Sister Death is a a prequel to the well-loved horror movie Verónica (2017).

This Netflix film from Spain has a connection to the 2017 demonic possession movie Verónica. The movie opens in 1939 in the final throes of the Spanish civil war, with a young girl, who seemingly is having holy visions, being revered by the townspeople. Ten years later, novice Narcisa (Aria Bedmar) arrives to teach at a convent that doubles as a school for girls. Mother Superior is happy to have “The Holy Girl” take her vows among them, but Narcisa is having secret doubts that the holy visions she experienced as a child were indeed real. As she settles into her new home, strange events and horrifying nightmares lead her to uncover the dark secrets the convent is hiding. This gothic horror full of haunting imagery is a beautiful and tragic story that explores crisis of faith and the lives of women under Christianity.

Immaculate (2024)

Sydney Sweeney goes through it as a nun in Immaculate.

The team of Immaculate iconically used actual reviews and angered responses from the holy crowd as marketing—“Diabolical, sacrilegious, pure evil, and grossly offensive. It is profane and has a third act that spits in the face of all that is holy. Just…evil.” Another quote used to promote the movie was “blasphemous, Satanic, feminist, pro-abortion, anti-life movie degrading Christians” and “this movie also debases Mary, mother of the Christ.” If that isn’t enough to sell you, then maybe Sydney Sweeney’s dedicated efforts are. Over ten years ago, she auditioned for the project, but it got scrapped. She couldn’t get out of her head and ended up contacting the scriptwriter and resurrecting it back to life, taking on the role of producer. Sweeney got Neon their highest opening weekend for any film up to date. The movie explores bodily autonomy and stars Sweeney as Cecilia, a young American nun of devout faith who joins a convent in the Italian countryside. She comes to discover that her new home is harboring a sinister secret. 

The First Omen (2024)

Nell Tiger Free in The First Omen.

Nell Tiger Free is absolutely riveting with her electric performance in The First Omen, a film that examines sexual abuse in the Catholic Church, bodily autonomy, faith, and the perversion of religion as an institution. The movie, which is a prequel to The Omen (1976), was co-written and directed by Arkasha Stevenson, known for her work on the third season of Channel Zero, as well as episodes of Brand New Cherry Flavor and Legion. It follows Margaret (Free), a young American woman devout of faith getting ready to take her vows, as she joins a convent in Rome. There she uncovers a horrifying conspiracy within the Church that aims to bring about the birth of the antichrist.

Further reading:

Meet The Author

Natalia is a writer, poet, and collage artist living in Houston, Texas.

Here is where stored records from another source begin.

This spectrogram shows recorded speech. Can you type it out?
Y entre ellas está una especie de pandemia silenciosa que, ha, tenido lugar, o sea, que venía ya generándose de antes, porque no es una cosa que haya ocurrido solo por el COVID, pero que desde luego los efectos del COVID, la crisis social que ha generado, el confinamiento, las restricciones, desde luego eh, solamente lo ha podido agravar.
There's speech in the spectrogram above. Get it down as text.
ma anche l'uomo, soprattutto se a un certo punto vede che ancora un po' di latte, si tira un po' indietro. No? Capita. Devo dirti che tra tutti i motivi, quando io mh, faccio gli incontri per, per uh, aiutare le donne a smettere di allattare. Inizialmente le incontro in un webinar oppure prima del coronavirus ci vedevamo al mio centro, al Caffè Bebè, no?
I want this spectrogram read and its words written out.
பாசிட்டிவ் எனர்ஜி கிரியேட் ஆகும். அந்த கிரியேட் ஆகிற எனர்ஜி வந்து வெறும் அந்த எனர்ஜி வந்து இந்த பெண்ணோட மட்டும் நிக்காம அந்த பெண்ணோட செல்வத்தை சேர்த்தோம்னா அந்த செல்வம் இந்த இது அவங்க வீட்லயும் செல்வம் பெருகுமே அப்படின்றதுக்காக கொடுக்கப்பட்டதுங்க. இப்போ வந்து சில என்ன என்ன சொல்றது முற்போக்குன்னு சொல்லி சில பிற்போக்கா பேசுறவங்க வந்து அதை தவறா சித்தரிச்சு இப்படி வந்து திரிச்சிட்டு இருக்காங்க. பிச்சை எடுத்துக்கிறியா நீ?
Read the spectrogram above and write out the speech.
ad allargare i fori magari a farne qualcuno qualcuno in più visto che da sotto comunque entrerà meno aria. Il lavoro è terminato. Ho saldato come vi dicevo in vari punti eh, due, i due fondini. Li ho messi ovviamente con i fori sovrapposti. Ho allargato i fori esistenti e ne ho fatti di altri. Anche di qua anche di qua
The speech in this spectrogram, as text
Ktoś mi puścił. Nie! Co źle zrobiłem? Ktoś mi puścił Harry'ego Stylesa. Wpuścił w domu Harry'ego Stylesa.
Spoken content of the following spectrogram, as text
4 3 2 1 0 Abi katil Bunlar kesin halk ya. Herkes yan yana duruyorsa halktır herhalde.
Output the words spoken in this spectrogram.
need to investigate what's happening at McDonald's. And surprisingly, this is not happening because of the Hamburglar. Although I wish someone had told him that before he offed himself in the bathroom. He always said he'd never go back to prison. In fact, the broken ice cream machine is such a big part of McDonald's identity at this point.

Her favorite scary movies include Pearl, Midsommar, and Jennifer’s Body. In her spare time, she enjoys writing “good for her” horror fiction.